## Exercise
Scan the entries for the word "dBFS". Every line that has it should be copied.
· · · · · · ·
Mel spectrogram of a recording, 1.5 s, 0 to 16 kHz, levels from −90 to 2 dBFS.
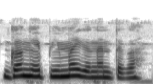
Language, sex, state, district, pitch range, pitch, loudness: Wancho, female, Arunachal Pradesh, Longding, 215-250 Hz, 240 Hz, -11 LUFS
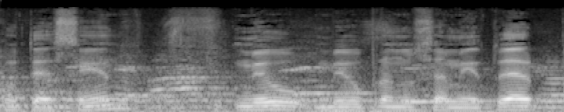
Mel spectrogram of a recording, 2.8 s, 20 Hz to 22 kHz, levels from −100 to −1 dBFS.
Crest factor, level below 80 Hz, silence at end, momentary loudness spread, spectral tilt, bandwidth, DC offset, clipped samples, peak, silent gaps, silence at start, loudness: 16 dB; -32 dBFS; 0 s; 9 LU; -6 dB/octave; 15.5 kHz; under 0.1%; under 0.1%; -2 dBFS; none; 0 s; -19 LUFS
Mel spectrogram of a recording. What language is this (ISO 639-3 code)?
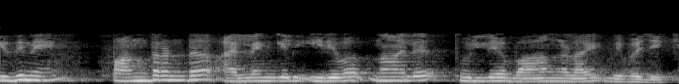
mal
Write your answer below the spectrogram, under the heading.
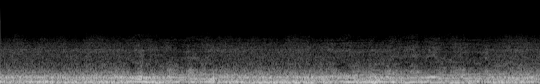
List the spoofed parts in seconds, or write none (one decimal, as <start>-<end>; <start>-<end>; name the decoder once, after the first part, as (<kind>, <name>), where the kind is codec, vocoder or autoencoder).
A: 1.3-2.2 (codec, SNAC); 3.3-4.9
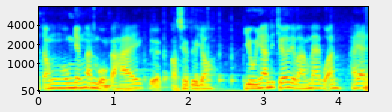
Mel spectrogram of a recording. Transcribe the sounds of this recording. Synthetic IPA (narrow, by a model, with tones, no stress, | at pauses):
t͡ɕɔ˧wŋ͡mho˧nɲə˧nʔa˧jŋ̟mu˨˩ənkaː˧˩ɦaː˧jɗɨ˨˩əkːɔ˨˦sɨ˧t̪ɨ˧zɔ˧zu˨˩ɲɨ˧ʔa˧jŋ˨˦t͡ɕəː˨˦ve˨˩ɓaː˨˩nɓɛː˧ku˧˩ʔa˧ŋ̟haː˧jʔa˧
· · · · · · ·
## Answer to the problem
Mel spectrogram of a recording, 1.5 s, 0 to 16 kHz, levels from −90 to 2 dBFS.
Mel spectrogram of a recording, 2.8 s, 20 Hz to 22 kHz, levels from −100 to −1 dBFS.
Crest factor, level below 80 Hz, silence at end, momentary loudness spread, spectral tilt, bandwidth, DC offset, clipped samples, peak, silent gaps, silence at start, loudness: 16 dB; -32 dBFS; 0 s; 9 LU; -6 dB/octave; 15.5 kHz; under 0.1%; under 0.1%; -2 dBFS; none; 0 s; -19 LUFS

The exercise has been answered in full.